> **Exercise objective**: Every line below from the one with "The words in this spectrogram, written out" through the one with "Get the text" should be retyped exactly, both ends included; no other lines and no pictures.

(Stored items)
§ §

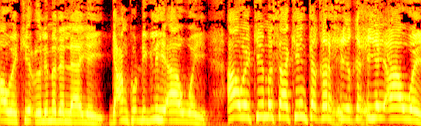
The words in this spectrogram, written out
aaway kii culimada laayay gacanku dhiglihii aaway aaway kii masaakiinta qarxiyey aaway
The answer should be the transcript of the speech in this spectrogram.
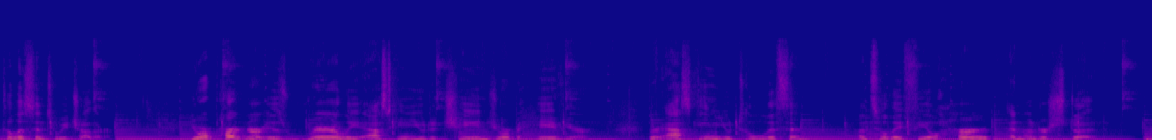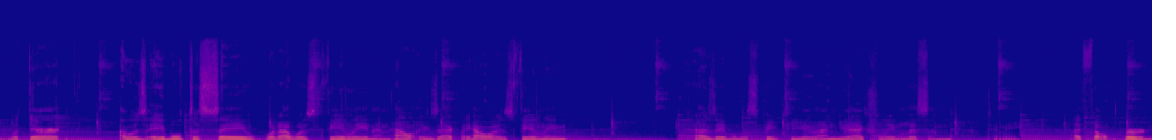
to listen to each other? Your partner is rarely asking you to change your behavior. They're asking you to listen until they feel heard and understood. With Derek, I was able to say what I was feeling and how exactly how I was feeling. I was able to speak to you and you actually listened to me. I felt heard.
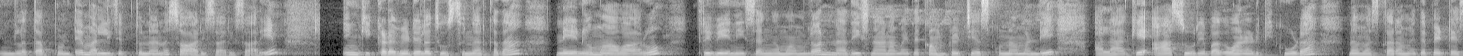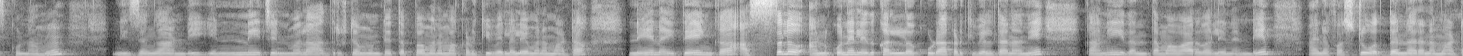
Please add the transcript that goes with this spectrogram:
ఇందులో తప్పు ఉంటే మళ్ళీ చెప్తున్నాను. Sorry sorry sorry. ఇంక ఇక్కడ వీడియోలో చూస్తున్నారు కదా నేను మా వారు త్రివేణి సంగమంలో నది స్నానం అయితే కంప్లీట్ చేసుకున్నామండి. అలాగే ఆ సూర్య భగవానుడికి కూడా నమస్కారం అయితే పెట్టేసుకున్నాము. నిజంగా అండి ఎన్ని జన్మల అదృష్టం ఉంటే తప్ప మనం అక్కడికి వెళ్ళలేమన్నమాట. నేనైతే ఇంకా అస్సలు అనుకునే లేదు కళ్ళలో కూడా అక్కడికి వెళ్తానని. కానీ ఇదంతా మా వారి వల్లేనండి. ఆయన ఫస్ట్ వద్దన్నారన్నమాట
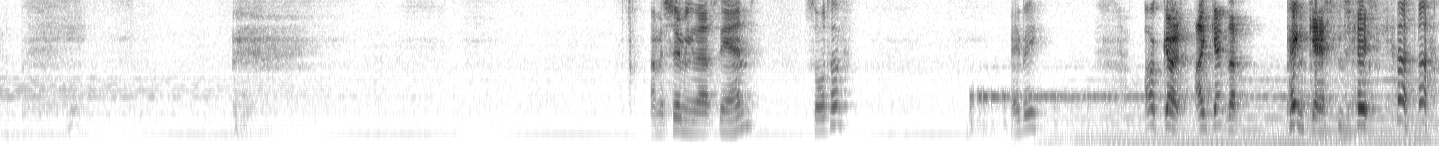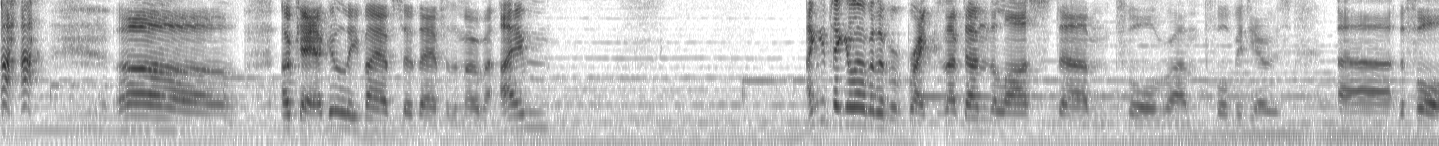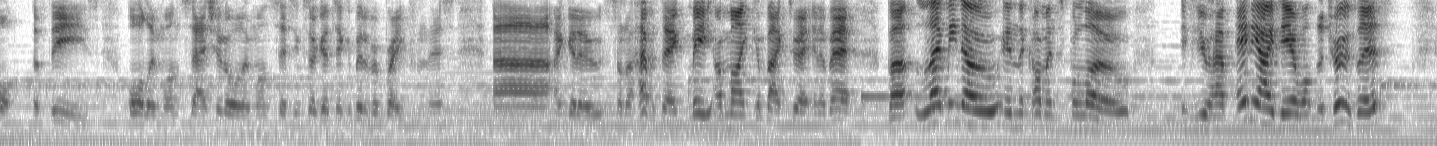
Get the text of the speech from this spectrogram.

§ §

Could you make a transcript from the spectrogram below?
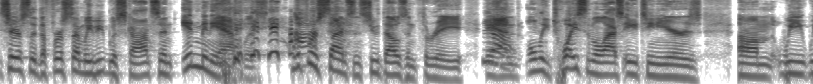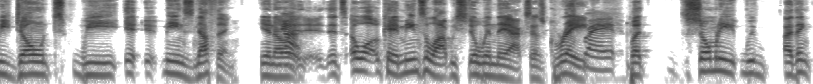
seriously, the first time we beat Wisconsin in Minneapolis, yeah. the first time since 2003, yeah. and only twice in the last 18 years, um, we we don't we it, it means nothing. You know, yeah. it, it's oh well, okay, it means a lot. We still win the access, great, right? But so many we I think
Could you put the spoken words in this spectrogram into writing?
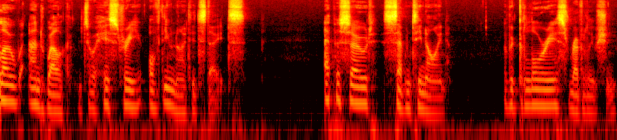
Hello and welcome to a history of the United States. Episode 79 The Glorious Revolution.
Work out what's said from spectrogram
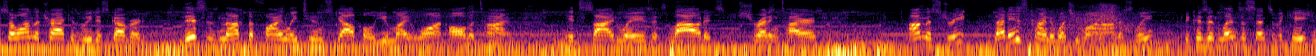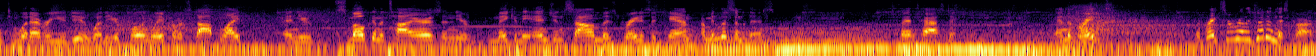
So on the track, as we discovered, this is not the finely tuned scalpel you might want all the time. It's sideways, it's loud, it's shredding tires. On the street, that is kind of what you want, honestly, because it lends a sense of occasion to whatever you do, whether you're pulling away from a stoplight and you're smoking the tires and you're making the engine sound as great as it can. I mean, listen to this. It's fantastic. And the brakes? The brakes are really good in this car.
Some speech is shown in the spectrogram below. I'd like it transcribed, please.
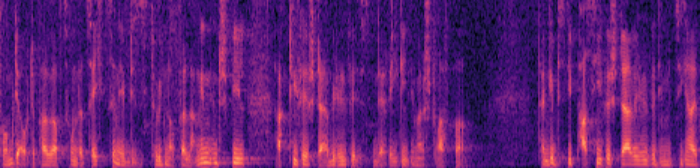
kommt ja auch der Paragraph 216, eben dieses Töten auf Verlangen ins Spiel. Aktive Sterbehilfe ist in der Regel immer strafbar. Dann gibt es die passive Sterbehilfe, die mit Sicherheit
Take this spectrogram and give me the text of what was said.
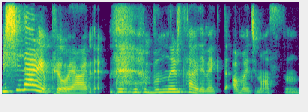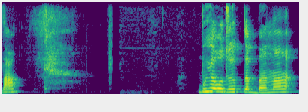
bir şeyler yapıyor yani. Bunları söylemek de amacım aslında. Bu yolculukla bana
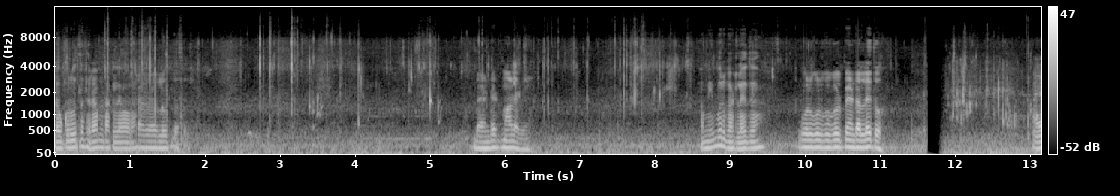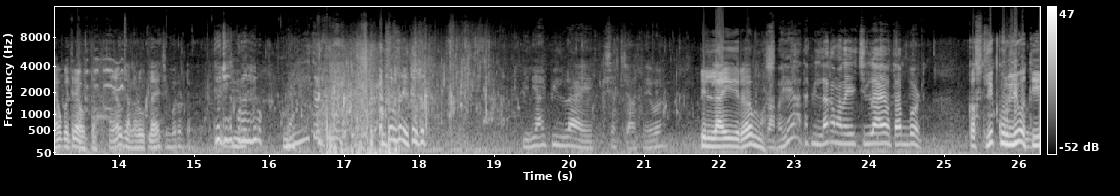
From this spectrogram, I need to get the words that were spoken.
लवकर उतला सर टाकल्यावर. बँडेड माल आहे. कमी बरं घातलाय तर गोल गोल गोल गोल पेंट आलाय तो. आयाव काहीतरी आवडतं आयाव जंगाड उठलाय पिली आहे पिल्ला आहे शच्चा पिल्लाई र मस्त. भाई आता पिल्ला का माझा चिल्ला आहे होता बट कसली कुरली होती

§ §

> **Response to this exercise**:
The words in this spectrogram, written out
aaway kii culimada laayay gacanku dhiglihii aaway aaway kii masaakiinta qarxiyey aaway
The answer should be the transcript of the speech in this spectrogram.
to listen to each other? Your partner is rarely asking you to change your behavior. They're asking you to listen until they feel heard and understood. With Derek, I was able to say what I was feeling and how exactly how I was feeling. I was able to speak to you and you actually listened to me. I felt heard.
Please add the transcript that goes with this spectrogram:
ఇందులో తప్పు ఉంటే మళ్ళీ చెప్తున్నాను. Sorry sorry sorry. ఇంక ఇక్కడ వీడియోలో చూస్తున్నారు కదా నేను మా వారు త్రివేణి సంగమంలో నది స్నానం అయితే కంప్లీట్ చేసుకున్నామండి. అలాగే ఆ సూర్య భగవానుడికి కూడా నమస్కారం అయితే పెట్టేసుకున్నాము. నిజంగా అండి ఎన్ని జన్మల అదృష్టం ఉంటే తప్ప మనం అక్కడికి వెళ్ళలేమన్నమాట. నేనైతే ఇంకా అస్సలు అనుకునే లేదు కళ్ళలో కూడా అక్కడికి వెళ్తానని. కానీ ఇదంతా మా వారి వల్లేనండి. ఆయన ఫస్ట్ వద్దన్నారన్నమాట
Get the text of the speech from this spectrogram.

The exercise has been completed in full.